(Collection entries)
============================================================

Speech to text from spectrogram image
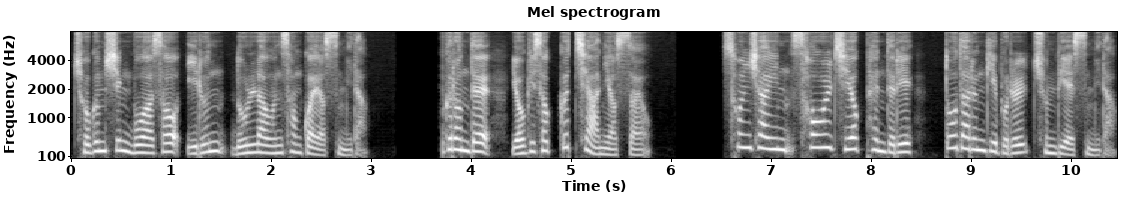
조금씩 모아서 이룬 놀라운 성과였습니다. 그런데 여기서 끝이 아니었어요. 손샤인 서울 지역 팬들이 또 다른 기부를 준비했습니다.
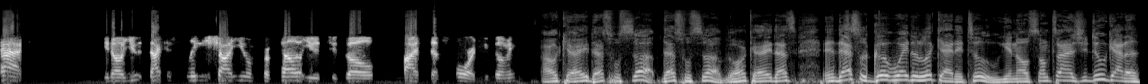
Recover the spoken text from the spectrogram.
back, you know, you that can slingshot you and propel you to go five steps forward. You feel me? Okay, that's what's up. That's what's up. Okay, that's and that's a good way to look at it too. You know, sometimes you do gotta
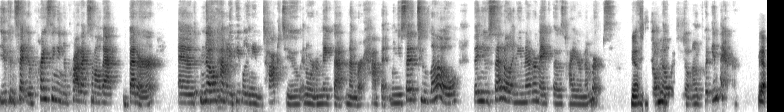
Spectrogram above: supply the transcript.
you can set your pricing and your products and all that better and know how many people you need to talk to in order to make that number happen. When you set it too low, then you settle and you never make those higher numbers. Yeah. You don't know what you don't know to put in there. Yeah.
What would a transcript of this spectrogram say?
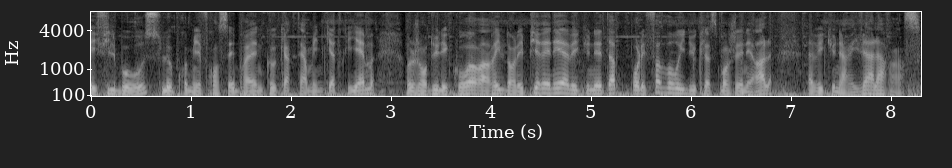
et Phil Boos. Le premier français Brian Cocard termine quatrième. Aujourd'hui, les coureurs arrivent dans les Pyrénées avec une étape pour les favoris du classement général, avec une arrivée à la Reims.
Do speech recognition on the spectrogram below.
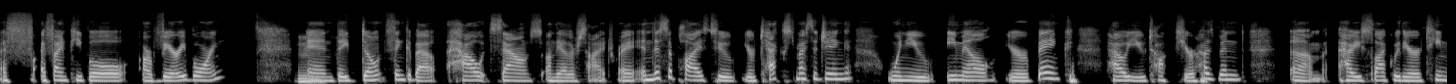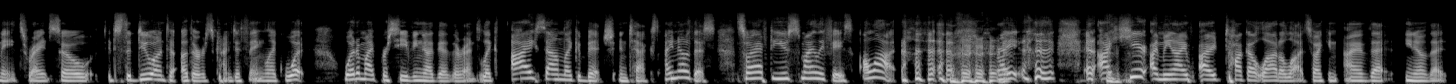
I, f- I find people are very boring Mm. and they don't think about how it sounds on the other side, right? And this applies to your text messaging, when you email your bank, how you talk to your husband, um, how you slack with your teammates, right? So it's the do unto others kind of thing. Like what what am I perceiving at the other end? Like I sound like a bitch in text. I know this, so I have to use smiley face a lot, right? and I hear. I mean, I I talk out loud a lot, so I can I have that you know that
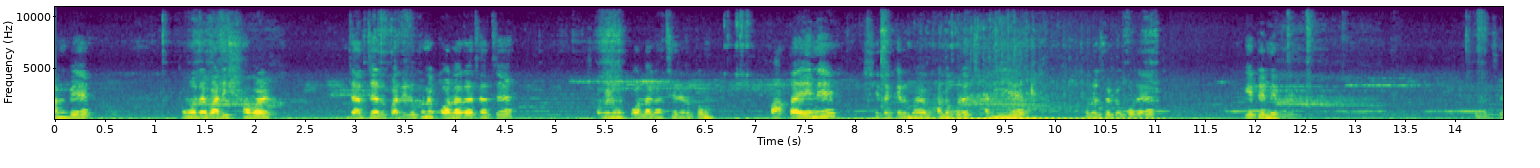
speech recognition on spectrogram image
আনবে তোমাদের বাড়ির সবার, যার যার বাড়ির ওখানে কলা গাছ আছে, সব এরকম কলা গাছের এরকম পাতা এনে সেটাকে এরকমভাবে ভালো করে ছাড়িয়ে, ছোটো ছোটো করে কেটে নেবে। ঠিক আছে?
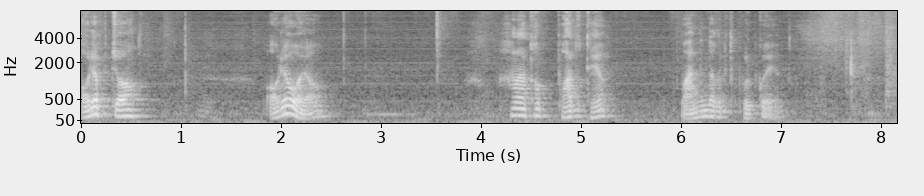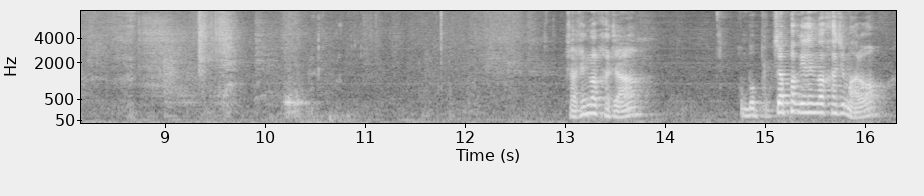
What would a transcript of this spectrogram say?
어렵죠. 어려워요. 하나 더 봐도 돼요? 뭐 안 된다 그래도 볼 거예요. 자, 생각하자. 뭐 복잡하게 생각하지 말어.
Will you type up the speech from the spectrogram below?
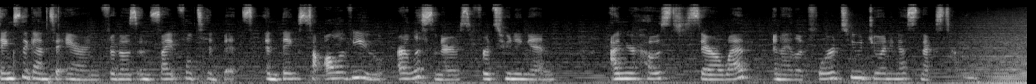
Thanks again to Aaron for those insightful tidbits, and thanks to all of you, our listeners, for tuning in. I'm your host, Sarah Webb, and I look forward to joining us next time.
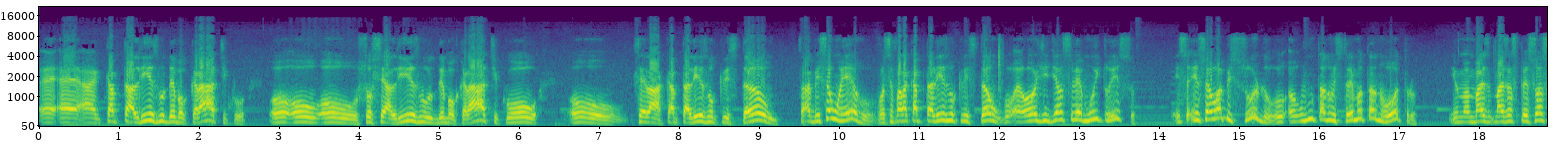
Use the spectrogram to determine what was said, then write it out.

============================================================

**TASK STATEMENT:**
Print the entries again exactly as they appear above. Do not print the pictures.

**RESULT:**
Speech to text from spectrogram image
조금씩 모아서 이룬 놀라운 성과였습니다. 그런데 여기서 끝이 아니었어요. 손샤인 서울 지역 팬들이 또 다른 기부를 준비했습니다.
Recover the spoken text from the spectrogram.
back, you know, you that can slingshot you and propel you to go five steps forward. You feel me? Okay, that's what's up. That's what's up. Okay, that's and that's a good way to look at it too. You know, sometimes you do gotta
Spectrogram above: supply the transcript.
you can set your pricing and your products and all that better and know how many people you need to talk to in order to make that number happen. When you set it too low, then you settle and you never make those higher numbers. Yeah. You don't know what you don't know to put in there. Yeah.
What would a transcript of this spectrogram say?
et Phil Boos. Le premier français Brian Cocard termine quatrième. Aujourd'hui, les coureurs arrivent dans les Pyrénées avec une étape pour les favoris du classement général, avec une arrivée à la Reims.
Do speech recognition on the spectrogram below.
I, f- I find people are very boring Mm. and they don't think about how it sounds on the other side, right? And this applies to your text messaging, when you email your bank, how you talk to your husband, um, how you slack with your teammates, right? So it's the do unto others kind of thing. Like what what am I perceiving at the other end? Like I sound like a bitch in text. I know this, so I have to use smiley face a lot, right? and I hear. I mean, I I talk out loud a lot, so I can I have that you know that
speech recognition on spectrogram image
আনবে তোমাদের বাড়ির সবার, যার যার বাড়ির ওখানে কলা গাছ আছে, সব এরকম কলা গাছের এরকম পাতা এনে সেটাকে এরকমভাবে ভালো করে ছাড়িয়ে, ছোটো ছোটো করে কেটে নেবে। ঠিক আছে?
What would a transcript of this spectrogram say?
어렵죠. 어려워요. 하나 더 봐도 돼요? 뭐 안 된다 그래도 볼 거예요. 자, 생각하자. 뭐 복잡하게 생각하지 말어.
Will you type up the speech from the spectrogram below?
Thanks again to Aaron for those insightful tidbits, and thanks to all of you, our listeners, for tuning in. I'm your host, Sarah Webb, and I look forward to joining us next time.
Use the spectrogram to determine what was said, then write it out.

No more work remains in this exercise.